However, if you’re determined as someone with an increased risk for glaucoma, you should have annual eye exams. Talk to your eye doctor about your risk for glaucoma and other eye conditions to determine the best schedule for setting up eye exams at St. Luke’s at The Villages.
If you have glaucoma and receive an early diagnosis, your ophthalmologist can then recommend the most effective treatment in the early stages. Depending on the severity of your glaucoma, they may recommend one or several of the following treatment options:
The most common treatment for glaucoma is eye drops. These prescription eye drops lower your eye pressure.
In the early stages, this may be the only treatment you need. You may even be able to lower your eye pressure with these drops before experiencing any optic nerve damage.
These eye drops usually require indefinite use to keep your eye pressure from rising further.
Sometimes, oral medication is prescribed in combination with eye drops. Prescribing oral medication with eye drops is usually done to lower eye pressure more quickly for patients with very high eye pressure, especially those with angle-closure glaucoma.
There are several kinds of glaucoma procedures. However, all of these procedures aim to lower eye pressure.
A trabeculectomy is a surgery that creates a small opening in the eye, allowing fluid to drain through it. It can be used to treat open-angle and angle-closure glaucoma.
Several kinds of small implants called shunts can be used to help drain fluid in the eye. These shunts are surgically implanted into the sclera, the white part of the eye. The shunt can access the eye’s interior so fluid can drain through it and help reduce intraocular pressure.
MIGS stands for Minimally Invasive Glaucoma Surgeries. These procedures use similar techniques to trabeculectomy and may involve implants.
They are less invasive, and the implants used are much smaller. While these procedures are suitable for many patients with mild glaucoma, they often don’t lower eye pressure enough for patients with moderate to severe glaucoma.
The most common laser therapy used for glaucoma is called trabeculoplasty. It’s primarily used to treat open-angle glaucoma and is very minimally invasive.

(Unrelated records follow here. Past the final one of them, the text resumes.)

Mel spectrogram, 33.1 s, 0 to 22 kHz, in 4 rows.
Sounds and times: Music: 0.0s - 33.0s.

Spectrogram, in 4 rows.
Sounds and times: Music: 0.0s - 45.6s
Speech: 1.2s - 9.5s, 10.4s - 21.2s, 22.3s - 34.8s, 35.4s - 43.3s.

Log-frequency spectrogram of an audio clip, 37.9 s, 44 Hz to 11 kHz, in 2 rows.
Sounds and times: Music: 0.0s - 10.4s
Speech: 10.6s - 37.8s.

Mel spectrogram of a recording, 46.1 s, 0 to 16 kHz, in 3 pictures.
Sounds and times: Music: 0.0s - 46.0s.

The eyes are numbed, and then a laser is shined into the eye. The laser targets the trabecular meshwork, allowing it to drain fluid better while reducing intraocular pressure.

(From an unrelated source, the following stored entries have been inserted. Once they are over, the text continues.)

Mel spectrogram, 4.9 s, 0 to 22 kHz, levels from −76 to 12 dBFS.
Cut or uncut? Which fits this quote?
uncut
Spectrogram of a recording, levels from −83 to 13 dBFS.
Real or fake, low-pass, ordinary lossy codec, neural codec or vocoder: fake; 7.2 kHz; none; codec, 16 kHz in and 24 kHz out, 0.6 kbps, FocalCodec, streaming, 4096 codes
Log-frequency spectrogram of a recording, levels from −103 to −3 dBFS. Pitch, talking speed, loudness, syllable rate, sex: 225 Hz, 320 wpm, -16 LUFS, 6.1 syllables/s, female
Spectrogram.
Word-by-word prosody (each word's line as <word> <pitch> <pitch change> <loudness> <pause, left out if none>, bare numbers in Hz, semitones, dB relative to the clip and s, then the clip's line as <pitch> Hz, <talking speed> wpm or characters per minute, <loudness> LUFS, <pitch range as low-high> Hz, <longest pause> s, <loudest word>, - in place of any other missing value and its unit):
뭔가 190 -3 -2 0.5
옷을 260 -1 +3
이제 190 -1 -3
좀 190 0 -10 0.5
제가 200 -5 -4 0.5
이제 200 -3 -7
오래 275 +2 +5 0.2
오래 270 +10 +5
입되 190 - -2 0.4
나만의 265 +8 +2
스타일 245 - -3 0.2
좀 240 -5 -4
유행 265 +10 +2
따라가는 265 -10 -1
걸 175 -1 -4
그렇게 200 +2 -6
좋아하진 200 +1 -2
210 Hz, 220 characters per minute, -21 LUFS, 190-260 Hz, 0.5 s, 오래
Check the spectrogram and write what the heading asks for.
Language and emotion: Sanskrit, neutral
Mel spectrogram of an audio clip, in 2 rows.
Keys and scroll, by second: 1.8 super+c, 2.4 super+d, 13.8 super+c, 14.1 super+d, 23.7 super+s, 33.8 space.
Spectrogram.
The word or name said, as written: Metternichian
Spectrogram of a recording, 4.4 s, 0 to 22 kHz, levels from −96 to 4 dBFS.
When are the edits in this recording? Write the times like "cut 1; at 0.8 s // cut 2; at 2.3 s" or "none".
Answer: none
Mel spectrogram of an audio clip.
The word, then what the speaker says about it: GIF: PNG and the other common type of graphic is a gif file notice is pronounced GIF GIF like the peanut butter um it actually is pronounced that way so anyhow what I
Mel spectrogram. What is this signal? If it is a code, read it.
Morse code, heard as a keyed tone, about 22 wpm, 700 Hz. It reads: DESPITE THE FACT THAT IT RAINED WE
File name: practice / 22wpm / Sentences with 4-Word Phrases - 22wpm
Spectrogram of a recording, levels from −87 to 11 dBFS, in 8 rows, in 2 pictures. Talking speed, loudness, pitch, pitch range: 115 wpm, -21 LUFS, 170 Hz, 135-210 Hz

Do you need to treat glaucoma? Learn more about the best way to treat this eye condition by requesting an appointment at St. Luke’s at The Villages in Lake Sumter Landing, FL, today!